Yes, I CAN finish a non-Japanese boat model!
Today, I just put the finishing touches on the Swedish Gunboat that I built from an Amati kit. For those interested it’s also called Cannoniera Svedese, and is listed as AM1550. To recap, this is a very inexpensive small model kit that measures about 13.5″ long when complete. It lists for $109 at Ages of Sail, where this one came from. There have been some challenges, but they’ve all been small ones.
Most issues revolved around interpreting the single sheet instruction/plan combination, which is labeled in Italian, and figuring out the wood supply included in the kit, though the planking strips and the laser-cut parts are very clear.
I made a few modifications based on what historical information that I could find on the Internet and some personal views of practicality, etc. For instance, I replaced the kit flag with one I printed in color on paper using some artwork I found online. I would have used the kit flag, but I found the material kept wanting to flatten out, even after I worked to put some natural bends in it.

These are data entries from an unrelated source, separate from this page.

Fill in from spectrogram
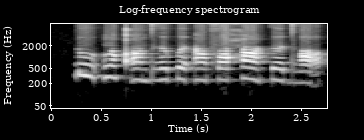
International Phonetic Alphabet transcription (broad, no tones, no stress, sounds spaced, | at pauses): ɾ u ʔ ũ qʼ ɑ̃ dʱ ə p ə ʔ ã sˤ e ħ ɑ̃ k ə dʱ ɑ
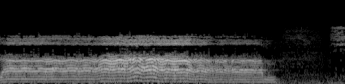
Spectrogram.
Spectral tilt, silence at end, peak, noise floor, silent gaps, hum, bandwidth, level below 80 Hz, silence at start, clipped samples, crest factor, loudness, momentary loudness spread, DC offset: -1.5 dB/octave; 0 s; -8 dBFS; -51 dBFS; none; none; 6.2 kHz; -54 dBFS; 0 s; under 0.1%; 16 dB; -23 LUFS; 12 LU; under 0.1%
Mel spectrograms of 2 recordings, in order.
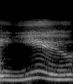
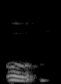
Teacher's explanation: in English when you say you your lips are a little bit flatter but in Spanish your lips should be very rounded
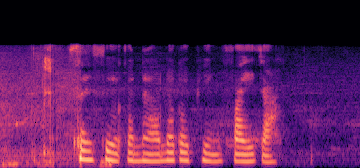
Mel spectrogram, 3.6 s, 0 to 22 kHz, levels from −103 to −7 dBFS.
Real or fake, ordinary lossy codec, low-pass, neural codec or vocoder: real; none; 7.2 kHz; none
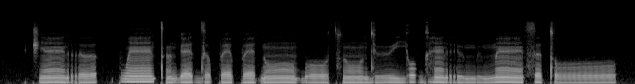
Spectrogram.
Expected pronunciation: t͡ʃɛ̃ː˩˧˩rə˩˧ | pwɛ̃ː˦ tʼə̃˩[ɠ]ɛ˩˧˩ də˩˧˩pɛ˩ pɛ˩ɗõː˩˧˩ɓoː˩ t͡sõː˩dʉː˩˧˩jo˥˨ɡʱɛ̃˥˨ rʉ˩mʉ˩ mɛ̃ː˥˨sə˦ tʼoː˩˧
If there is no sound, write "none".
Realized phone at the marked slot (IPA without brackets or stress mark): ɠ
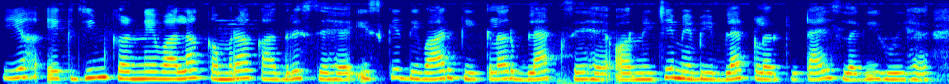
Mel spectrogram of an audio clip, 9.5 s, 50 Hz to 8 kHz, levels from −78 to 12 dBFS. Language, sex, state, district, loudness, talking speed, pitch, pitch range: Hindi, female, Jharkhand, Palamu, -14 LUFS, 170 wpm, 240 Hz, 225-260 Hz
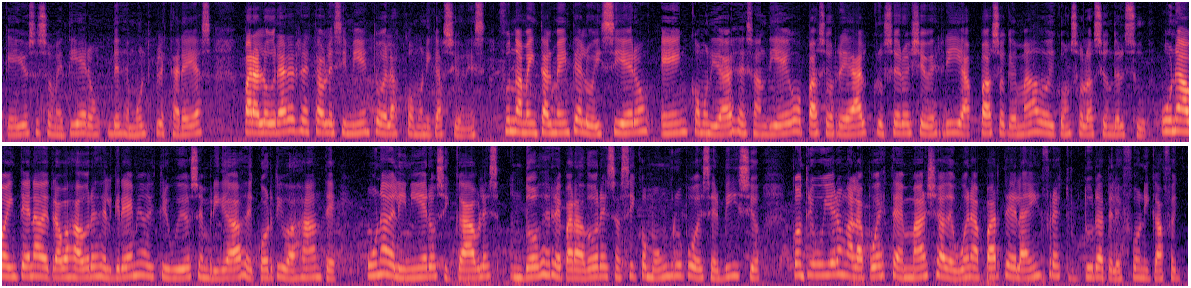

In making the paper flag, I found a corrected flag for Sweden’s archipelago fleet, which has a similar shape to the one in the kit, but is solid blue in color instead of blue with a yellow cross. The blue flag was in use from 1761 to 1813, and its history was detailed in a nice Wikipedia entry.
I rigged the model using line from Syren Ship Model Company. However, I chose to use the included Amati blocks and deadeyes. I tried to impart something of a billowing effect to the sails, but in tying the tacks and sheets, I managed to pull all the “billow” out.
The final model turned out much better than I was expecting, and it was nice to work on an historically interesting wooden ship model kit (or boat model kit, in this case) that didn’t take years to build.